As a member of the Estonian largest choir (112 members) I participated on Tartu song festival yesterday — a festival, where at the top moments, more than 8000 people (including me) from choirs all around Tartu and Tartu County were singing together on the same stage, defying a heavy driving rain at the same time. Below are some photo shots of the event and some taste of Estonian singing culture.
The Photo Shots of Tartu Song Festival
The first shot here is taken from the rehearshal of the children choirs on stage. The children here are the younger ones, from kindergarten and first grades of scools. Rumours tell me, that it was first time in Estonian history to have the kindergarten kids on song festival stage. On this stage the kindergarten kids make up the first three rows.
It was a heavy driving rain during the day, throughout the rehearsals that started already in the morning, pre-performance procession, and the performance in the evening. People were wearing raing coats and defied the hard conditions. When I finally got onto the stage for the official performance, I looked like this:
Here is the shot of the kids on stage giving the official performance (this was the time when I had a chance to take it from the back rows of the watchers):
And here is how the crowd looked from the stage:
Some Taste of Estonian Singing Culture
Las time I participated on a major song festival at summer, 1990, in Tallinn, on the Estonian general song festival. The 1990 one was the so called first free song festival after the breakdown of Soviet regime. Those song festivals happen once in each 4 years and have been an Estonian tradition and part of its culture since year 1869. During Soviet times the tradition survived despite of its controversial nuances. Soviet regime tried to exploit the event for its own propaganda, but at the same time for Estonian people, the tradition had still some hidden connotation of aspiration towards freedom, self-awareness, and national identity.

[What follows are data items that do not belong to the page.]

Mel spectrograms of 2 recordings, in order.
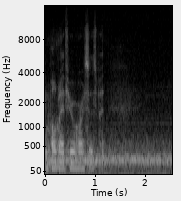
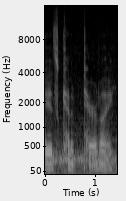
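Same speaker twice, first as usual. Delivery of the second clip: whisper; 4 semitones lower, 9 dB quieter than usual. Real, not acted. Calls the realm terrifying.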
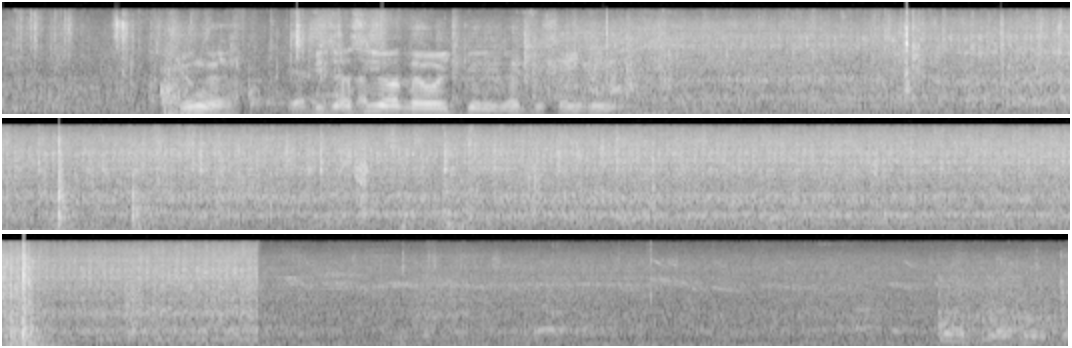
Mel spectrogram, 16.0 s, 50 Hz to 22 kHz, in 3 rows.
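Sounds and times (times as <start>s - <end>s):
vehicle engine idling: 1.5s - 12.0s.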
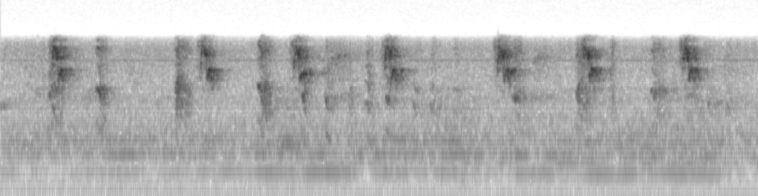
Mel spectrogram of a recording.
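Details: Great tit (koolmees) at a backyard nest box in Veghel, the Netherlands, flying in and out during feeding time; a series of short high chirps repeated roughly every half second over a steady low hum.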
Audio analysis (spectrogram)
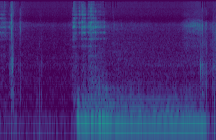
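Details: A cat growling: after a faint rustle, a low, steady, droning growl begins and holds evenly for about two and a half seconds, then cuts off, followed by a small click.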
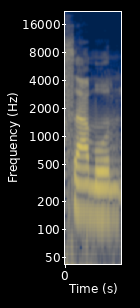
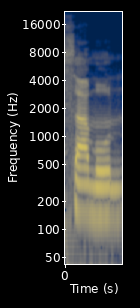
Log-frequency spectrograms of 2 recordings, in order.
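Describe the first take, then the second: No difference in how they are said.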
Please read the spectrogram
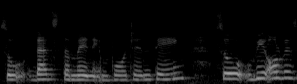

One of the most famous masterpiece that survived all this political winds was the “Mu isamaa on minu arm” (“My Fatherland is My Love”, an awkward translation by me), written by Lydia Koidula, musically composed by Gustav Ernesaks. It has been considered an alternate Estonian hymn, even during Soviet regime — when that song was on, everybody stood up. It has been the mandatory piece and soul of all the song festivals. During Soviet times, at 1960, the authorities forced to leave it out of the programme, but performers on stage just started singing it spontaneously, without the director, after the official programme was over. The author, Gustav Ernesaks, then stood up in the middle of the singing and directed it. After that, the song has been officially part of the programme, as the last or one before the last song. It feels like if someone would have managed to avoid people singing it, it would have been equal to breaking the backbone of the song festivals and the related culture.
On 1990, Gustav Ernesaks (lived at 1908-1993) himself directed the singing of it by the union of all choirs, close to 30 thousand people (including me) on stage, 100 thousand people watching. Can you imagine that? To give you some minor taste of how it looked, I found this video from YouTube (that would never give you the awesome impression you would get from being personally there, especially on stage):
The next general song festival is going to happen this summer, 4-5 july in Tallinn.
Update: the general Estonian Song Festival is also over now. I wrote the post about this: I Contributed My Tenor Voice to the XXV Estonian Song Festival